Paul's experience shows that we must not underestimate the problem of overcoming. Once you have overcome an aspect of your human nature, you must continually be watchful. Otherwise, like a weed that you can never quite kill, it will start growing back. Our friend Bill (we left him kicking himself in the parking lot, remember) could not give up trying to overcome just because he had badly underestimated the power of sin. What he had to do now was repent (perhaps more deeply than before) and start again. Only this time, he needed to watch out for his envy and his pride while working on his anger. Well, Bill's a pretty determined guy, and so he squared his shoulders, apologized for his bad manners and began trying to overcome again. And lived happily ever after? Not quite. That might be the case if anger, pride and envy were the only faults he had. But there were many other problems that he hadn't even seen yet. Mercifully, God doesn't show us everything that is wrong all at once. We couldn't take it. Jesus listed the kind of things that could be lurking in our hearts (Mark 7:21-23). And if that is not enough, you'll find another list in Galatians 5:19-2l. These things are part of our natures and, given a chance, will be expressed. Overcoming can become quite a complicated business. There are so many things to concentrate on, it sometimes seems that we need to be some kind of acrobats.

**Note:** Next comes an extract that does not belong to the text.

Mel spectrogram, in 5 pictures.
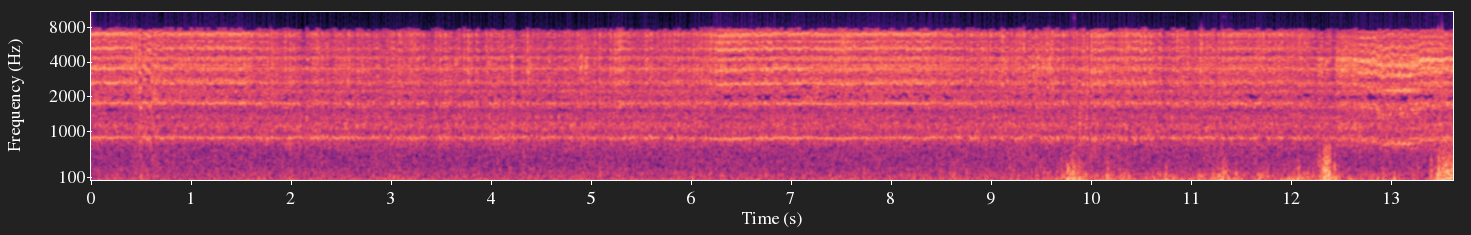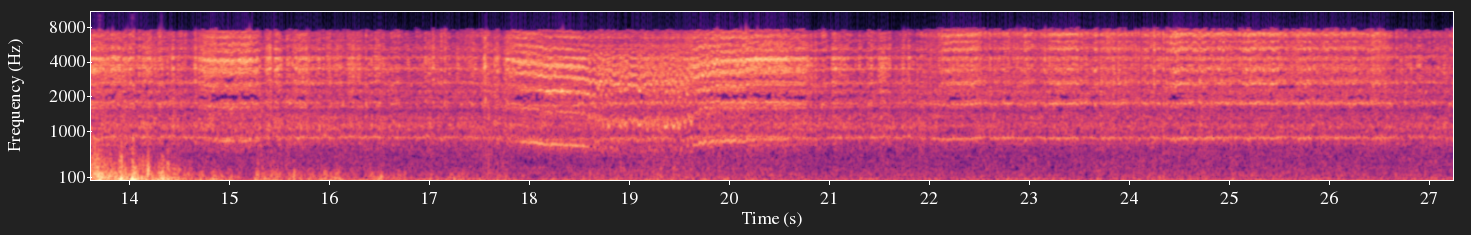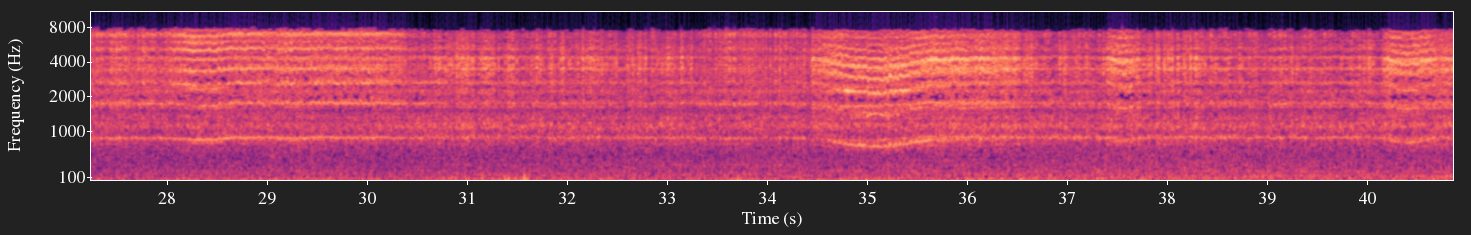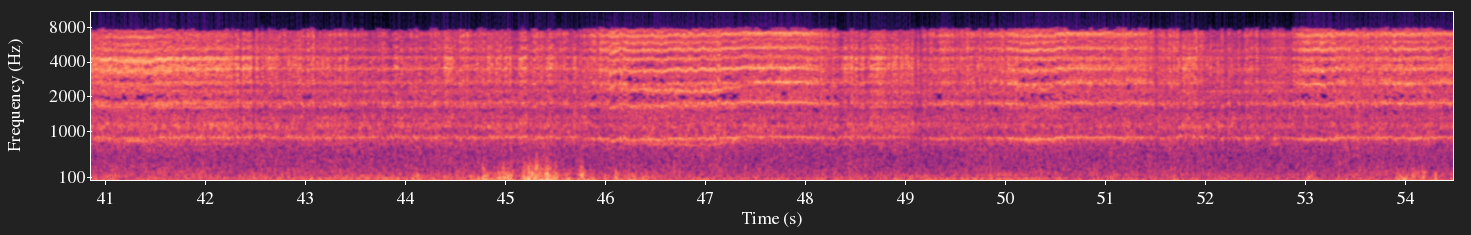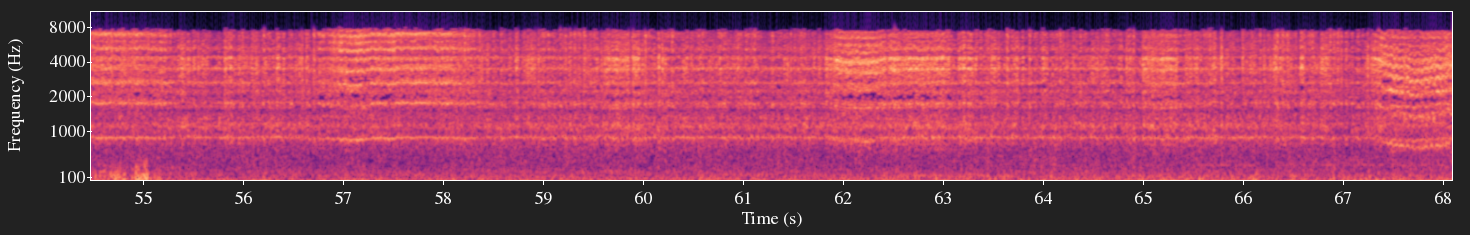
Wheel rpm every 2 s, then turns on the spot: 230, 230, 230, 230, 240, 230, 230, 230, 230, 210, 230, 230, 230, 230, 230, 230, 230, 220, 230, 230, 230, 230, 230, 220, 230, 230, 230, 230, 230, 230, 230, 230, 230, 230.
none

Last year, a wonderfully talented team of Chinese acrobats came from Beijing to give a performance at Ambassador College in Pasadena. There was one act I can never forget. A man stood behind a long table on which was a row of about 30 plates. He picked up the first one and started it spinning. He repeated this with the second, then the third and a fourth. By now the first one was beginning to wind down, so he quickly ran back and gave it another spin. Then he got a fifth, sixth and seventh spinning. But now the second and the third had nearly stopped, so he had to go back and spin them some more. He gave the fourth a boost for good measure. And then he got the eighth and ninth plates going, and was about to spin the tenth when he noticed that the fifth was about to fall down, and the first needed some help again. He continued until he had the entire row of plates spinning along the length of the table! By the time the last plate was spinning the poor fellow was really working. He had to keep running up and down the length of the table, watching every plate. Overcoming is like that. You need constant vigilance. Once you relax for a while, you find yourself losing ground. It is a struggle, but it can be done. And you don't have to do it alone, you know. You should ask for help — from God. He understands the problem. Jesus Christ spent many years on earth, struggling against temptations and trials. He knows what it is like (Hebrews 4:15). When Jesus returned to heaven to sit down once again at the right hand of His Father, He was especially well prepared to help people like Paul and Bill and you overcome. As verse 16 says, "Let us therefore come boldly to the throne of grace, that we may obtain mercy and find grace to help in time of need." That help, of course, is the Holy Spirit — spiritual energy from God. When you go before God's throne in prayer to ask for help, Jesus Christ can literally think back to the time when He had a similar — perhaps the very same — problem. He can remember how He had to call out to His Father for the spiritual energy to resist sinning (Hebrews 5:7-8). And then, from that throne of grace, your Father in heaven and your elder brother, Jesus Christ, can send you that same help. With that help, you'll keep going and you'll make progress. You'll still make mistakes, and there will be times when you'll feel like asking, as Paul did, "Who will deliver me from this body of death?" But you'll also understand Paul's answer: "I thank God — through Jesus Christ our Lord!" (Romans 7:24-25).